Lord Jim is remarkable for its elaborately woven scheme of narration, which is similar in many ways to that of The Good Soldier, a novel written by Conrad's friend and collaborator Ford Madox Ford. The narrative comes to the reader primarily through Marlow, a world-weary sea captain who identifies deeply with Jim's fallibilities. Marlow has complete control over the story, though, and he exercises his power in increasingly complicated ways. Time is broken up: in a single paragraph of narration, Marlow will reference the past, the present, and the future. By manipulating the flow of the narrative, Marlow is able to create juxtapositions and contrasts that highlight particular aspects of the story. He is a master at withholding information: Jim's final fate becomes a matter for discussion eight chapters before the reader learns what that fate actually is. This creates suspense, of course, but it also allows Marlow to shape the reader's eventual reaction when he or she does receive the relevant information. Marlow also offers the reader narrative blocks from a variety of sources, of differing degrees of reliability. Much of the story has come from Jim, but significant sections have come from other characters or have been pieced together by Marlow based on inference. Information is conveyed by letters, midnight conversations, deathbed interviews, forwarded manuscripts, and, most significantly, in the form of a tale told to an audience of listeners. The narrative occasionally breaks to show Marlow telling Jim's story to a group of acquaintances at a much later date. Temporally, this scene of storytelling takes place after Jim's arrival in Patusan but before the arrival of Gentleman Brown and Jim's eventual defeat. Marlow must thus leave the story unfinished for a time. He completes it by sending a manuscript to one member of his audience. This shift from an oral mode of storytelling to a written form of narrative is significant. A storyteller has the power to shape his material to match his audience's response; a writer, on the other hand, who works in solitude, must offer his distant reader a predetermined message.

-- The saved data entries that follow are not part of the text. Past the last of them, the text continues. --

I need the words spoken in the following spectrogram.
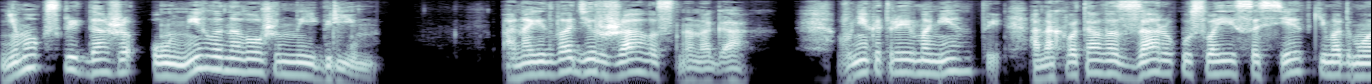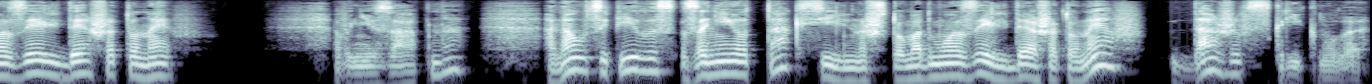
не мог скрыть даже умело наложенный грим. Она едва держалась на ногах. В некоторые моменты она хватала за руку своей соседки мадмуазель де Шатонеф. Внезапно она уцепилась за нее так сильно, что мадмуазель де Шатонеф даже вскрикнула.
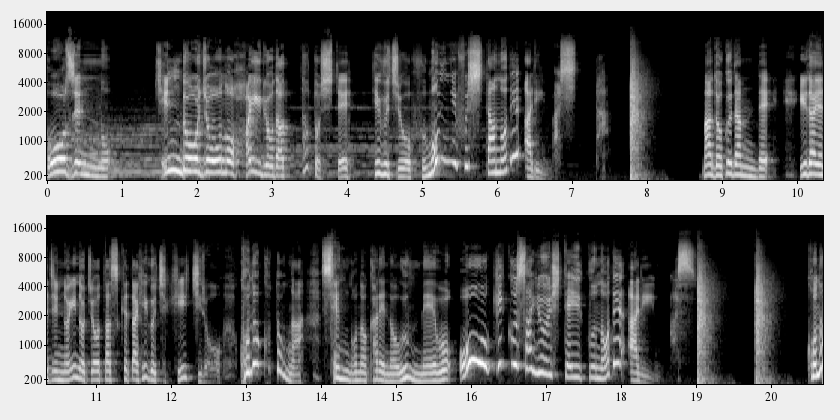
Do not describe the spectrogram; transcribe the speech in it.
当然の人道上の配慮だったとして、樋口を不問に付したのでありました。まあ、独断でユダヤ人の命を助けた樋口喜一郎。このことが戦後の彼の運命を大きく左右していくのであります。この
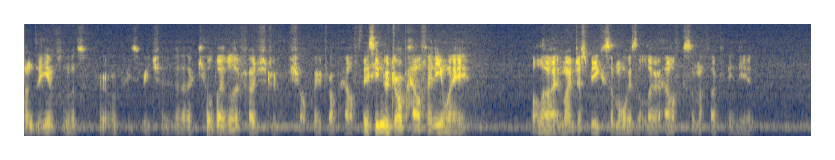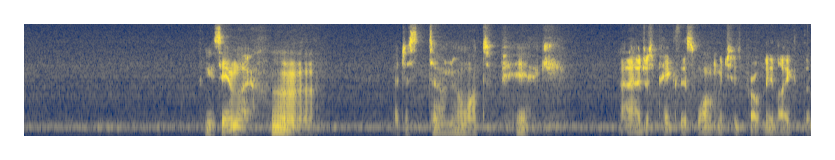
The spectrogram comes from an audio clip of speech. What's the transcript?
under the influence of critical increased reach. Uh, killed by blood punch, shockwave, drop health. They seem to drop health anyway. Although it might just be because I'm always at low health because I'm a fucking idiot. You can see I'm like, huh. I just don't know what to pick. Uh, just pick this one, which is probably like the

Marlow constantly ponders the "message"--the meaning of Jim's story. His language is dense with terms like "inscrutable" and "inexplicable," words that denote imprecision and indecipherability, but which also possess a certain quality of uncertainty in themselves, as words. He struggles to name things, and is often reduced to wondering if there even is a meaning to Jim's story and his fascination with it. Sometimes he concludes that the meaning is an "enigma"; sometimes he decides there is no meaning to be found at all. Words are constantly being contested in this novel; at least three major episodes center around the misinterpretation of a single spoken word. This uncertainty about language is the key feature of Conrad's style. Conrad is the master of a high, elegiac language that seems to contain depths of profundity nearly inexpressible in words. As one who did not learn English until he was in his twenties, he must certainly have been aware of each and every word he used, and each must have been carefully chosen. His language is often deliberately difficult, and in that quality his prose shares some of the features of modernism. But his diction also matches, in its linguistic difficulty, the thematic and interpretive difficulty of his material. This synthesis between form and content is powerful, making Conrad's prose a thing of tortured beauty.

Even more tortured is the analysis of idealism and heroism that lies at the center of Lord Jim. Jim is a young man who enters the world motivated primarily by fantasies of daring and noble deeds lifted from cheap novels. His ideals break down, however, in the face of real danger; they are, in fact, untenable when applied to any form of reality. This naïve idealism seems absurd when it leads to Jim's refusal to forget the Patna incident, but it leads to real tragedy when he allows it to guide his conduct when Patusan is threatened. What is honorable behavior in this world? Captain Brierly, who is presented as the prime example of success both professionally and in terms of character, can't live with himself and commits suicide. Gentleman Brown, one of the most self-possessed and self-scrutinizing of men, is nothing but a petty bandit. All these men are connected by being what Marlow calls "one of us," but what does that term mean? Ideals are a troublesome burden, and each character reveals to some degree a fear that he will be confronted with a situation in which he must choose between ideals of conduct and a happy outcome.

Like many of Conrad's works, Lord Jim is set in a colonial world. The critique of colonialism is much less central here, however, than in a novel like Heart of Darkness. Colonialism is most important as a backdrop to the action and the moral struggles. In this world, the rules of "home" (i.e. European society) do not necessarily apply, particularly when one is dealing with men who aren't white. National affiliations are much more tenuous, too. Other allegiances--the idea of being "one of us" versus "one of them," for example--take their place, altering expectations of honorable behavior. Most of all, though, Lord Jim is a novel about storytelling, and in the confusion and convolutions of its narrative form are reflected the ambiguities of its ideals and its setting.